WiMAX may be the flavor of the season, but traditional broadband players and mobile operators will be giving WiMAX a wide berth for a while yet, new research from Capgemini predicts. A number of factors such as cost, speed and the uncertain regulatory environment will serve to hobble WiMAX's progress. The consulting group says that the millions of dollars spent on 3G licenses, and the increased number of base stations needed to run a network, will deter mobile operators from investing in WiMAX. Cost will also put off would-be broadband providers as the falling cost of DSL access--down by more than 20 percent in 2003 and 2004--will make it hard for pure-play WiMAX companies to enter the broadband market. For mobile WiMAX to become profitable, Capgemini said, providers will need to sign up one-third of current data card users (300,000 individuals).

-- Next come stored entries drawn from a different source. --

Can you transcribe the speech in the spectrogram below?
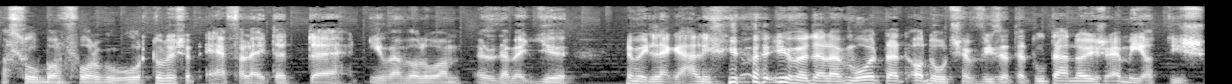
a szóban forgó úrtól, és hát elfelejtette, nyilvánvalóan ez nem egy nem egy legális jövedelem volt, tehát adót sem fizetett utána, és emiatt is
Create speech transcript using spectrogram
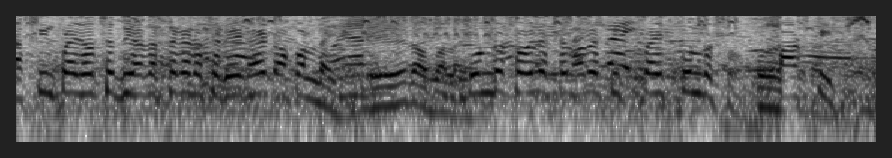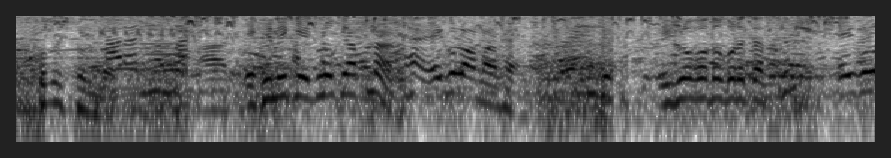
আস্কিং প্রাইস হচ্ছে দুই হাজার টাকা হচ্ছে রেড হাইট অপার লাইন পনেরোশো হলে সেল হবে ফিক্স প্রাইস পনেরোশো পার পিস খুবই সুন্দর আর এখানে কি এগুলো কি আপনার? হ্যাঁ এগুলো আমার ভাই এগুলো কত করে চাচ্ছেন? এইগুলো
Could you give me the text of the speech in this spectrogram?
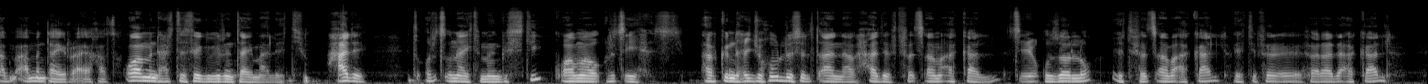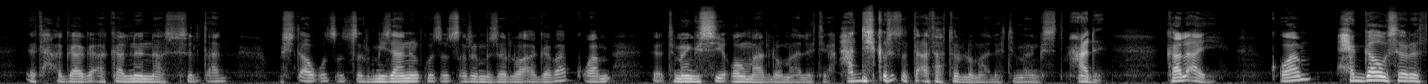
ኣብ ኣብ ምንታይ ይረኣየኻ ንስኻ? ቅዋም እንድሕር ተተግቢሩ እንታይ ማለት እዩ? ሓደ እቲ ቅርጺ ናይቲ መንግስቲ ቅዋማዊ ቅርጺ ይሕዝ። ኣብ ክንዲ ሕጂ ኩሉ ስልጣን ኣብ ሓደ ፈጻሚ ኣካል ጽዒቑ ዘሎ እቲ ፈጻሚ ኣካል እቲ ፈራዲ ኣካል፣ እቲ ሓጋጊ ኣካል ነናሱ ስልጣን፣ ውሽጣዊ ቁጽጽር፣ ሚዛንን ቁጽጽርን ብዘለዎ ኣገባብ ቅዋም እቲ መንግስቲ ይቐውም ኣሎ ማለት እዩ። ሓድሽ ቅርጺ እተኣታተ ኣሎ ማለት እዩ መንግስቲ፣ ሓደ። ካልኣይ፣ ቅዋም ሕጋዊ ሰረት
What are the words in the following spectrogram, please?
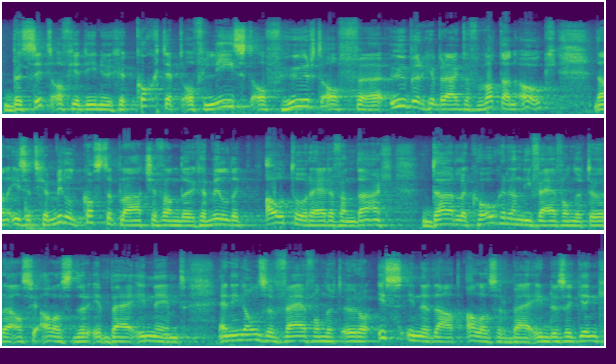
bezit, of je die nu gekocht hebt, of leest, of huurt, of uh, Uber gebruikt, of wat dan ook, dan is het gemiddeld kostenplaatje van de gemiddelde autorijder vandaag duidelijk hoger dan die 500 euro als als je alles erbij inneemt. En in onze 500 euro is inderdaad alles erbij in. Dus ik denk,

WiMAX supporters will also have to resolve issues of speed, the report said. With current speeds on WiMAX networks between 1 and 3 Mbps, the technology is still matched by HSDPA-upgraded 3G networks, which offer speeds of 1.8 Mbps. Lack of bandwidth will also rule out the option of triple-play providers using the technology. Capgemini says that WiMAX does have a future in serving communities outside the reaches of wired infrastructure. China, for example, could possibly take up the technology as 60 percent of its population are not currently connected.
For more on Capgemini's research:
-see this report
PLUS: A bid submitted jointly by Aeroflex and Cetecom Spain has won the contract from the WiMAX Forum to develop the protocol conformance test solution for the new WiMAX 802.16e technology standard. Report
ALSO: Wireless broadband pioneer Alvarion is expanding its foothold in Africa. Ghana Telecom, that country's incumbent carrier, will be using Alvarion's eMGW--a point-to-multipoint fixed wireless system--to offer data and voice services to SoHo and residential users. It will also build a broadband wireless network in Accra, Ghana's capital, to provide broadband data and toll-quality voice services. The eMGW system offers benefits to emerging markets as it supports Internet services, corporate network access and carrier-class telephony in a single system. It also features a hybrid-switching architecture which uses both circuit and packet switching. Broadband provider Gulfsat Madagascar will expand its current network using Alvarion's OFDM system operating in 3.5 GHz, offering service to residential subscribers in the capital city of Antananarivo. Report